Why Look at Animals? is the third book I’ve read by John Berger, and I think it’s the book I’ve been most impressed with. Have you ever wondered why we take care of animals? Why do we keep all kinds of animals in our home, with us, and why do we need to establish indescribable relationships with them?Why Look at Animals?
Why Look at Animals? will make you think a lot about the relationship between humans and animals. While thinking about this subject, you will ponder about the other parts of life over and over in your mind, and you will wander in a field with the author’s descriptions. You will see not only animals but everything you look at differently, and you will experience a different awareness. Why Look at Animals? is a concise, delightful nonfiction book. Whatever you do, create time to read it. My suggestion would be to read it in a quiet place with a nice view. Enjoy!
Why Look at Animals?
Why Look at Animals?: John Berger broke new ground with his penetrating writings on life, art and how we see the world around us. Here he explores how the ancient relationship between man and nature has been broken in the modern consumer age, with the animals that used to be at the centre of our existence now marginalized and reduced to spectacle.
Throughout history, some books have changed the world. They have transformed the way we see ourselves – and each other. They have inspired debate, dissent, war and revolution. They have enlightened, outraged, provoked and comforted. They have enriched lives – and destroyed them. Now Penguin brings you the works of the great thinkers, pioneers, radicals and visionaries whose ideas shook civilization and helped make us who we are.
John Berger, in full John Peter Berger, (born November 5, 1926, London, England—died January 2, 2017, Antony, France), British essayist and cultural thinker as well as a prolific novelist, poet, translator, and screenwriter. He is best known for his novel G. and his book and BBC series Ways of Seeing.
Berger began studying art at the Central School of Arts and Crafts (now Central Saint Martins), but his education was interrupted by service in the British army during and just after World War II (1944–46). In 1946 he moved to London and studied drawing and painting at the Chelsea School of Art. By the 1950s he was also writing art criticism for publications such as the New Statesman and New Society.
As an artist himself, Berger believed that great art should reflect society and that socialism inspired society’s “profoundest expectations” in the 20th century. He published his first novel, A Painter of Our Time, in 1958, which stemmed from his experience living among émigré artists in London. Permanent Red: Essays in Seeing, the first collection of his essays on art, was published in 1960. He was attracted to Cubism—Pablo Picasso and Fernand Léger in particular. In Berger’s controversial book The Success and Failure of Picasso (1965), he argued that Picasso’s Cubist paintings were progressive but that much of the artist’s other work represents the “failure of revolutionary nerve.”
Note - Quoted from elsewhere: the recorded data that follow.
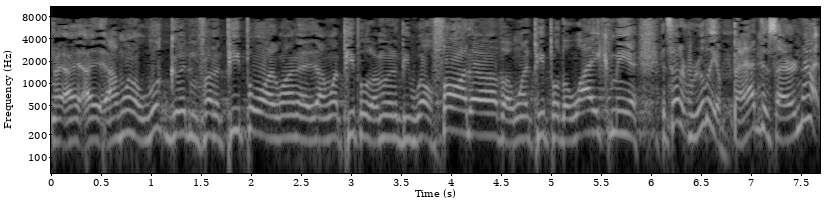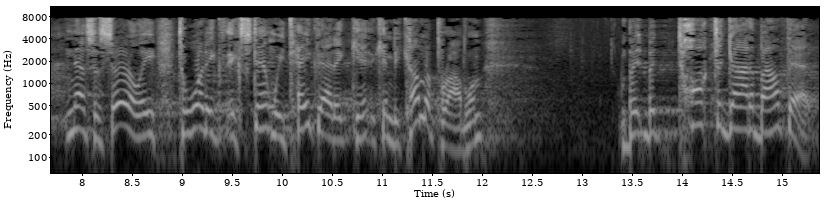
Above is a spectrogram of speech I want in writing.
I, I, I want to look good in front of people. I want to, I want people, I want to be well thought of. I want people to like me. It's not really a bad desire. Not necessarily. To what extent we take that, it can, can become a problem. But, but talk to God about that.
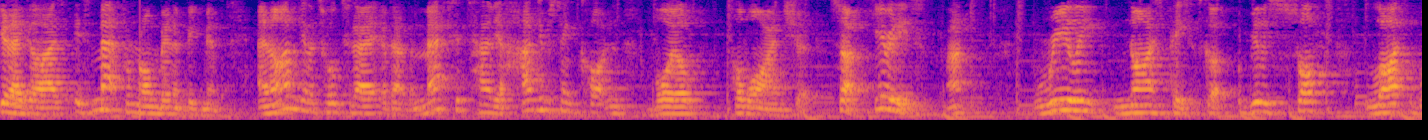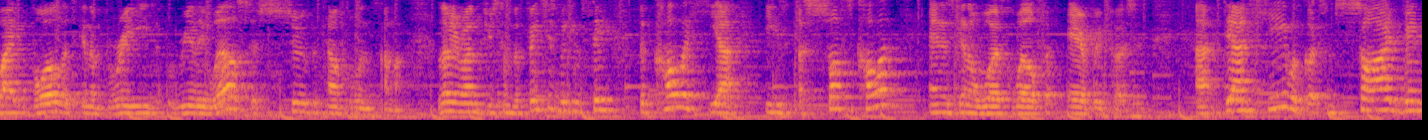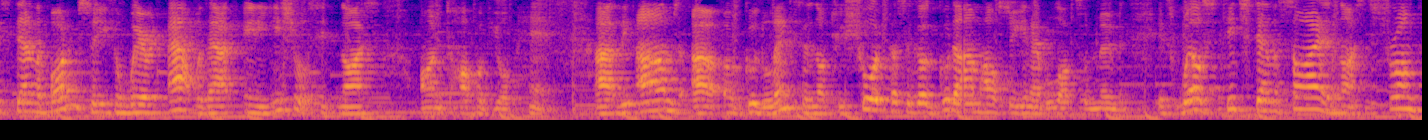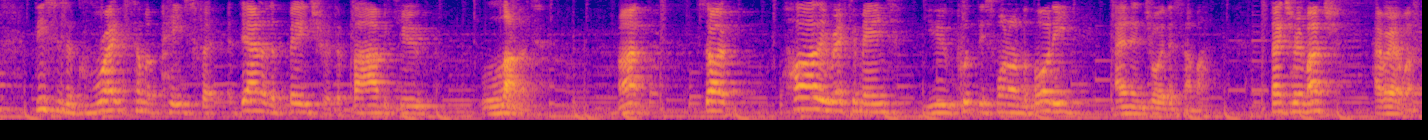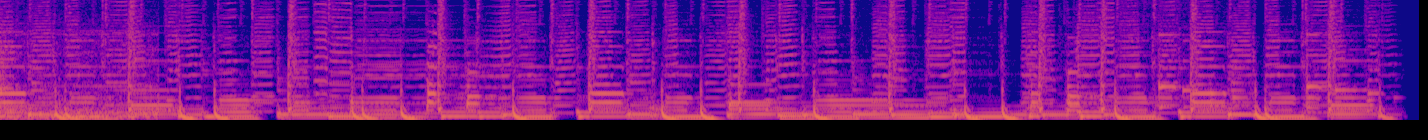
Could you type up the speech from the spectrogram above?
G'day guys, it's Matt from Ron Bennett Big Men, and I'm going to talk today about the Maxitalia 100% cotton voile Hawaiian shirt. So here it is, right? Really nice piece. It's got really soft, lightweight voile that's going to breathe really well, so super comfortable in summer. Let me run through some of the features. We can see the collar here is a soft collar and is going to work well for every person. Uh, down here, we've got some side vents down the bottom so you can wear it out without any issue or sit nice on top of your pants. Uh, the arms are a good length, so they're not too short, plus they've got good armholes so you can have lots of movement. It's well stitched down the side and nice and strong. This is a great summer piece for down at the beach or at the barbecue. Love it. All right? So, highly recommend you put this one on the body and enjoy the summer. Thanks very much. Have a great one.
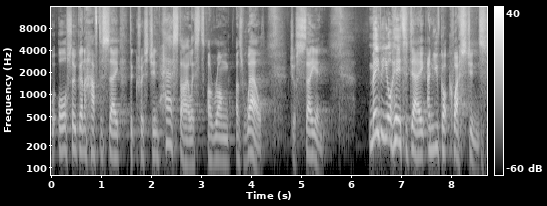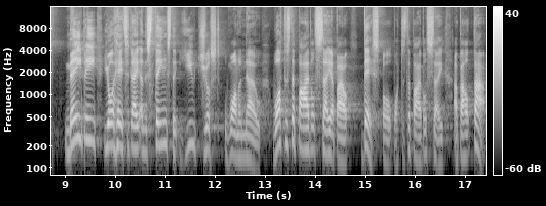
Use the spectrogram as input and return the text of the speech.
we're also going to have to say that Christian hairstylists are wrong as well. Just saying. Maybe you're here today and you've got questions. Maybe you're here today and there's things that you just want to know. What does the Bible say about this? Or what does the Bible say about that?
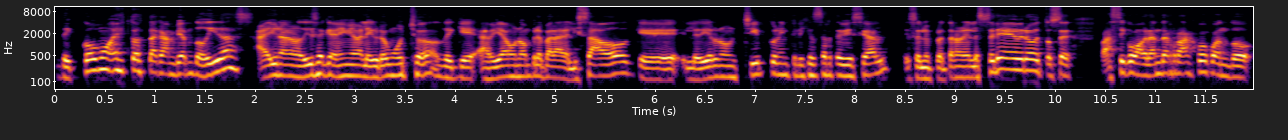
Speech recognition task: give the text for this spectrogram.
de cómo esto está cambiando vidas. Hay una noticia que a mí me alegró mucho de que había un hombre paralizado que le dieron un chip con inteligencia artificial y se lo implantaron en el cerebro. Entonces, así como a grandes rasgos, cuando,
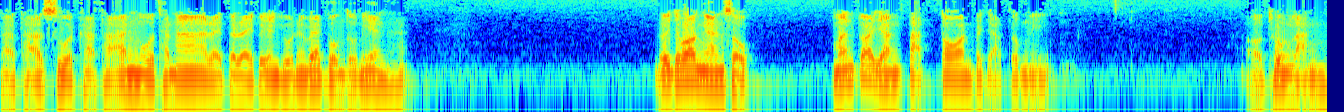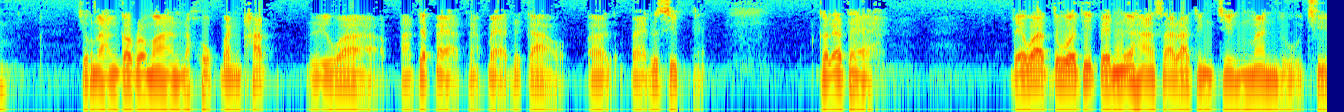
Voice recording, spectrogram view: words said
คาถาสวดคาถาโมทนาอะไรต่ออะไรก็ยังอยู่ในแวดวงตรงนี้นะฮะโดยเฉพาะงานศพ มันก็ยังตัดตอนไปจากตรงนี้เอาช่วงหลัง ช่วงหลังก็ประมาณหกบรรทัด หรือว่าอาจจะแปดนะแปดหรือเก้าแปดหรือสิบเนี่ย ก็แล้วแต่ แต่ว่าตัวที่เป็นเนื้อหาสาระจริง ๆ มันอยู่ที่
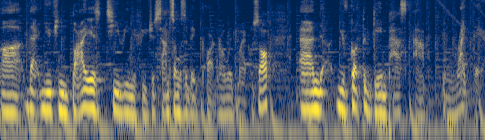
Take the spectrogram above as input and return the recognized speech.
uh, that you can buy a TV in the future. Samsung's a big partner with Microsoft and you've got the Game Pass app right there,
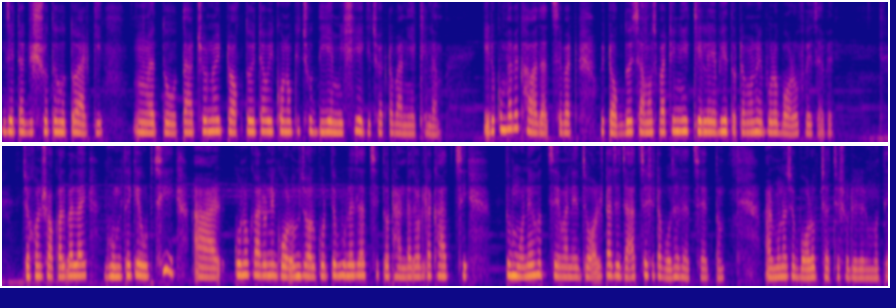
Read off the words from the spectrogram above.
যেটা গ্রীষ্মতে হতো আর কি। তো তার জন্যই টক দইটা ওই কোনো কিছু দিয়ে মিশিয়ে কিছু একটা বানিয়ে খেলাম। এরকমভাবে খাওয়া যাচ্ছে বাট ওই টক দই চামচ বাটি নিয়ে খেলে ভেতরটা মনে হয় পুরো বরফ হয়ে যাবে। যখন সকালবেলায় ঘুম থেকে উঠছি আর কোনো কারণে গরম জল করতে ভুলে যাচ্ছি, তো ঠান্ডা জলটা খাচ্ছি, তো মনে হচ্ছে মানে জলটা যে যাচ্ছে সেটা বোঝা যাচ্ছে একদম। আর মনে হচ্ছে বরফ যাচ্ছে শরীরের মধ্যে,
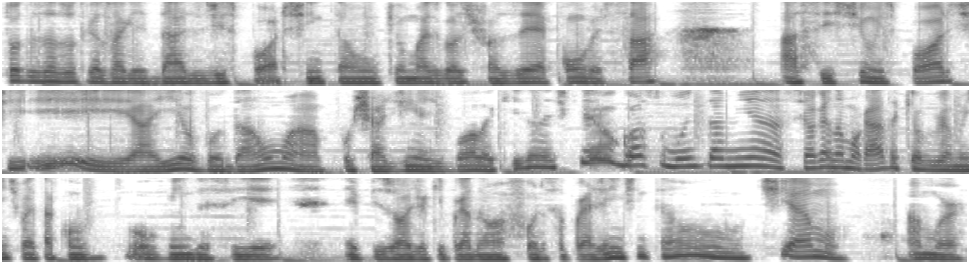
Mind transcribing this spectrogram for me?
todas as outras variedades de esporte. Então, o que eu mais gosto de fazer é conversar, assistir um esporte e aí eu vou dar uma puxadinha de bola aqui, Zanetti, que eu gosto muito da minha senhora namorada, que obviamente vai estar ouvindo esse episódio aqui para dar uma força pra gente. Então, te amo amor.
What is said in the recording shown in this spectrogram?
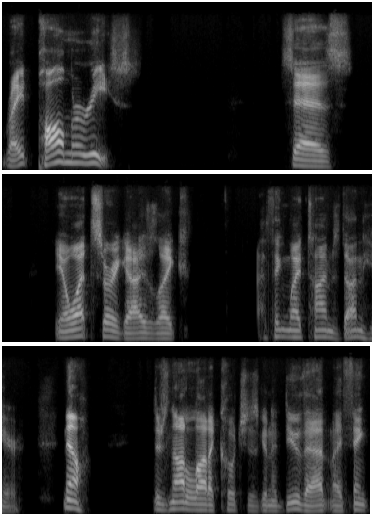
right, Paul Maurice says, "You know what? Sorry, guys. Like, I think my time's done here." Now, there's not a lot of coaches going to do that, and I think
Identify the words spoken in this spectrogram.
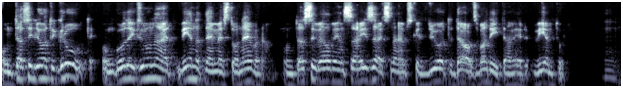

In 1972 Berger’s Ways of Seeing was produced by the BBC as a series of four 30-minute programs. The series and the subsequent book aimed at demystifying art history and revealed the sometimes-underlying ways in which meaning and ideology are conveyed through visual media. The book went on to become a key text in art history education into the 21st century.
And books of essays and art criticism such as The Shape of a Pocket (2001), Hold Everything Dear: Dispatches on Survival and Resistance (2007), Understanding a Photograph (2013), and Daumier: Visions of Paris (2013). In 2009 he received the Golden PEN Award, presented by English PEN to a writer whose “body of work has had a profound impact on readers.”
Reading this book contributed to these challenges: